[[ DATA SHOWN open ]]

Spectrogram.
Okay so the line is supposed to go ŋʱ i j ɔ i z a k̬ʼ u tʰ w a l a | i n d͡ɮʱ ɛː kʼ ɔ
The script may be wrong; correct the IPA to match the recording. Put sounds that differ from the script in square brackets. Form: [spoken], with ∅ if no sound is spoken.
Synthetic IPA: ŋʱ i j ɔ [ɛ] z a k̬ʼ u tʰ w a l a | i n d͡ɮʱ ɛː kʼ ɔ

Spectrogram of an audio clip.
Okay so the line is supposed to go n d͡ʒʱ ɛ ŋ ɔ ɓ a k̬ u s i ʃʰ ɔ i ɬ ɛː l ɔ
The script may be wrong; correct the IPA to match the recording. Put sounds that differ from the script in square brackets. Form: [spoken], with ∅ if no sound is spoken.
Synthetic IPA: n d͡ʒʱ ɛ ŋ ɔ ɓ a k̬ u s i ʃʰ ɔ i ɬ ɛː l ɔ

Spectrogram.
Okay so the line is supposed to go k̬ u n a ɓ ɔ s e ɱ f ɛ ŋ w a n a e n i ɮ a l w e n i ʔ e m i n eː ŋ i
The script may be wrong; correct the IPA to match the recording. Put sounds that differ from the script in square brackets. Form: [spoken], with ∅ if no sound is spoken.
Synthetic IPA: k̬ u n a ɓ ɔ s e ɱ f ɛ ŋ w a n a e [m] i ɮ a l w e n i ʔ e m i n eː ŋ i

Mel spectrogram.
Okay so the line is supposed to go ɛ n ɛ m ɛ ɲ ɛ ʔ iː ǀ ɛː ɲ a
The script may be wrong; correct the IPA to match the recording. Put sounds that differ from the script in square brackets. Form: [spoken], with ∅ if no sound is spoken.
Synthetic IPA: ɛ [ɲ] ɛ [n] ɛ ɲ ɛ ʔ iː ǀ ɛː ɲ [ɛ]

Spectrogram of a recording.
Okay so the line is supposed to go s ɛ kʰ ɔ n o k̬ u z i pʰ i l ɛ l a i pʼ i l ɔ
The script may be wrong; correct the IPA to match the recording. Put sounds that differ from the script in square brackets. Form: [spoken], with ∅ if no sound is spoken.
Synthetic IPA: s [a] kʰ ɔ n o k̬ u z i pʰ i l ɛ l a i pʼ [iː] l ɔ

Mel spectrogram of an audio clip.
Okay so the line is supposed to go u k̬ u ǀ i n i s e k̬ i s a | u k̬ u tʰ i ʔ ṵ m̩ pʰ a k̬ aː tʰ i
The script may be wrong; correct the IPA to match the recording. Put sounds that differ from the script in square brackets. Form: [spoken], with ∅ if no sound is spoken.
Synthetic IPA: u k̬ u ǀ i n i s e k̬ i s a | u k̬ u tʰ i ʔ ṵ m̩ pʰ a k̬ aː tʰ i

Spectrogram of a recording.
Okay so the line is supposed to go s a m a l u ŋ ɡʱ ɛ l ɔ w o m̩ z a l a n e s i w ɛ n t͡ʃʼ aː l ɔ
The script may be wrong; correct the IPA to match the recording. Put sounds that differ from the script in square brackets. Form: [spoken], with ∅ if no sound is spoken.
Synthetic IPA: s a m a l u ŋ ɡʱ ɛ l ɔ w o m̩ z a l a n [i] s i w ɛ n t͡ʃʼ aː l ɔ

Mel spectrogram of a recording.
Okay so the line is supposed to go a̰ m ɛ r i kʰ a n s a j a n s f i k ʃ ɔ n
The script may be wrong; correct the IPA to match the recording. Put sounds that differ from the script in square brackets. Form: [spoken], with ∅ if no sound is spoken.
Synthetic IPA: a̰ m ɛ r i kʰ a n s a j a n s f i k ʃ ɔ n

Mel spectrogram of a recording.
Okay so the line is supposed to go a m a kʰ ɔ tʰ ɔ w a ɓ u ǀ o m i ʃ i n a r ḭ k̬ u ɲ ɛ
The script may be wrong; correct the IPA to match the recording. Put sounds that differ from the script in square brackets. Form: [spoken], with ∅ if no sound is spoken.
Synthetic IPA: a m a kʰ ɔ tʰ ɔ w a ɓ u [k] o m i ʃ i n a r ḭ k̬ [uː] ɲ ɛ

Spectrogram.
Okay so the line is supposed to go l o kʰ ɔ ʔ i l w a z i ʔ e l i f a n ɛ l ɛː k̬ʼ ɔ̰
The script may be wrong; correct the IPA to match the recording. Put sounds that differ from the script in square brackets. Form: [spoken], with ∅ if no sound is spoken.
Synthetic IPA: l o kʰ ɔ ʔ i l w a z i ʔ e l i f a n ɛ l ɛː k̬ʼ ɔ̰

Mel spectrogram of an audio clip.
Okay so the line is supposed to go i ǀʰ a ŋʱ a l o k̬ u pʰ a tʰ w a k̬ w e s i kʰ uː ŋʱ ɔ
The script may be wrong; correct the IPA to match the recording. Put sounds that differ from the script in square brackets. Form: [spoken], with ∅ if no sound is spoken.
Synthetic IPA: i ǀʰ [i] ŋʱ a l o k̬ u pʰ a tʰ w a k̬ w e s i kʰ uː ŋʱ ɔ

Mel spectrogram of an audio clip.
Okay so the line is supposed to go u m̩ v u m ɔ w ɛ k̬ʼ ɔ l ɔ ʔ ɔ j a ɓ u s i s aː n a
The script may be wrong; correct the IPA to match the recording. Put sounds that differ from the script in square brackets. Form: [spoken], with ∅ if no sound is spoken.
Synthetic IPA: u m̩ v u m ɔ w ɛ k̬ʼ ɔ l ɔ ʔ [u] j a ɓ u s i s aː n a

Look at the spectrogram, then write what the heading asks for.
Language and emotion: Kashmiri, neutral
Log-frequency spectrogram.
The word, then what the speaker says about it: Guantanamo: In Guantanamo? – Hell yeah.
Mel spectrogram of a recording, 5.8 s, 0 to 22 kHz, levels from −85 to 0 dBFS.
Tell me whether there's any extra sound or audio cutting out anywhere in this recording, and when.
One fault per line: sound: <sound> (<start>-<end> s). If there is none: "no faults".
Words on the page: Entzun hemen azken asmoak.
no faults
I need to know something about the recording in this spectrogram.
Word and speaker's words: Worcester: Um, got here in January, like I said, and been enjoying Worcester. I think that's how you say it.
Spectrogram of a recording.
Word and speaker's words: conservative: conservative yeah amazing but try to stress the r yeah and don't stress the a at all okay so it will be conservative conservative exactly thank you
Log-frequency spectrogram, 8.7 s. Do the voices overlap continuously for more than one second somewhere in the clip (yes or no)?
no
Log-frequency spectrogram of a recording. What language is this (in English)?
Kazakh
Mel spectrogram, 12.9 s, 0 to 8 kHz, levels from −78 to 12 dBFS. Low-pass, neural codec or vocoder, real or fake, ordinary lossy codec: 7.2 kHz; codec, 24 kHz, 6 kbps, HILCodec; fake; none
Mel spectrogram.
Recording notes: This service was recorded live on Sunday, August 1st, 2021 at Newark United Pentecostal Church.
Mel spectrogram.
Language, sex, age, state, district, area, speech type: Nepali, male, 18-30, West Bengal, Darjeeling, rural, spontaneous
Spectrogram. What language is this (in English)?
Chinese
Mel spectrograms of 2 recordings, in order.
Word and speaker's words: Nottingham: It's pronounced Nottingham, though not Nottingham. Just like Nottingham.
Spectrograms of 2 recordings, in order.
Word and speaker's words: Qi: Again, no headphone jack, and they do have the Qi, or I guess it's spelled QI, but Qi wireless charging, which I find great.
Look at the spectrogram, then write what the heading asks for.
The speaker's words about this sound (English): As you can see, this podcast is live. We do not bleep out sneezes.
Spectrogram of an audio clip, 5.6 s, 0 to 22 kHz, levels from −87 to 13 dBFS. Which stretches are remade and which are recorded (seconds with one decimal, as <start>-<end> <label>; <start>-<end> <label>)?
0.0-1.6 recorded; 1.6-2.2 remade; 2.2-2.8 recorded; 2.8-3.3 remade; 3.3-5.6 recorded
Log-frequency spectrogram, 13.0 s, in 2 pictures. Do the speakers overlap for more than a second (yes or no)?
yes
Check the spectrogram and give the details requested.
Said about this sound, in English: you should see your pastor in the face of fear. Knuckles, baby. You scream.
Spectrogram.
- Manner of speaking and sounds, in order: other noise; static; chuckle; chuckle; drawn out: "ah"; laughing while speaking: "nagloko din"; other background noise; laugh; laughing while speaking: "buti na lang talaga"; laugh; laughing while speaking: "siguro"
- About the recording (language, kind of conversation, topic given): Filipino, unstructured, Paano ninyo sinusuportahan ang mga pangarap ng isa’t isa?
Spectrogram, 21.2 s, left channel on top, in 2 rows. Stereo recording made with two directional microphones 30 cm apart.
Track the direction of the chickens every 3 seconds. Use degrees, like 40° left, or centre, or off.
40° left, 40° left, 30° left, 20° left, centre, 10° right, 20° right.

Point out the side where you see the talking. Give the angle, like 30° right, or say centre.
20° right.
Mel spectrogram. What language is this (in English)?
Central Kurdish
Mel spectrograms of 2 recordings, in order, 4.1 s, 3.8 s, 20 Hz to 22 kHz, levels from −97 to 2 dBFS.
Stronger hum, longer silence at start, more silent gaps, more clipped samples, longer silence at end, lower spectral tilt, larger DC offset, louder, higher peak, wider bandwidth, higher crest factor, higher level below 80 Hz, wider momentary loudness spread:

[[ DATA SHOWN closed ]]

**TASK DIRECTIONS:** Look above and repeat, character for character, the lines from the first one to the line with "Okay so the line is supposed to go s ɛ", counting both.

**WRITTEN ANSWER:**
Spectrogram.
Okay so the line is supposed to go ŋʱ i j ɔ i z a k̬ʼ u tʰ w a l a | i n d͡ɮʱ ɛː kʼ ɔ
The script may be wrong; correct the IPA to match the recording. Put sounds that differ from the script in square brackets. Form: [spoken], with ∅ if no sound is spoken.
Synthetic IPA: ŋʱ i j ɔ [ɛ] z a k̬ʼ u tʰ w a l a | i n d͡ɮʱ ɛː kʼ ɔ

Spectrogram of an audio clip.
Okay so the line is supposed to go n d͡ʒʱ ɛ ŋ ɔ ɓ a k̬ u s i ʃʰ ɔ i ɬ ɛː l ɔ
The script may be wrong; correct the IPA to match the recording. Put sounds that differ from the script in square brackets. Form: [spoken], with ∅ if no sound is spoken.
Synthetic IPA: n d͡ʒʱ ɛ ŋ ɔ ɓ a k̬ u s i ʃʰ ɔ i ɬ ɛː l ɔ

Spectrogram.
Okay so the line is supposed to go k̬ u n a ɓ ɔ s e ɱ f ɛ ŋ w a n a e n i ɮ a l w e n i ʔ e m i n eː ŋ i
The script may be wrong; correct the IPA to match the recording. Put sounds that differ from the script in square brackets. Form: [spoken], with ∅ if no sound is spoken.
Synthetic IPA: k̬ u n a ɓ ɔ s e ɱ f ɛ ŋ w a n a e [m] i ɮ a l w e n i ʔ e m i n eː ŋ i

Mel spectrogram.
Okay so the line is supposed to go ɛ n ɛ m ɛ ɲ ɛ ʔ iː ǀ ɛː ɲ a
The script may be wrong; correct the IPA to match the recording. Put sounds that differ from the script in square brackets. Form: [spoken], with ∅ if no sound is spoken.
Synthetic IPA: ɛ [ɲ] ɛ [n] ɛ ɲ ɛ ʔ iː ǀ ɛː ɲ [ɛ]

Spectrogram of a recording.
Okay so the line is supposed to go s ɛ kʰ ɔ n o k̬ u z i pʰ i l ɛ l a i pʼ i l ɔ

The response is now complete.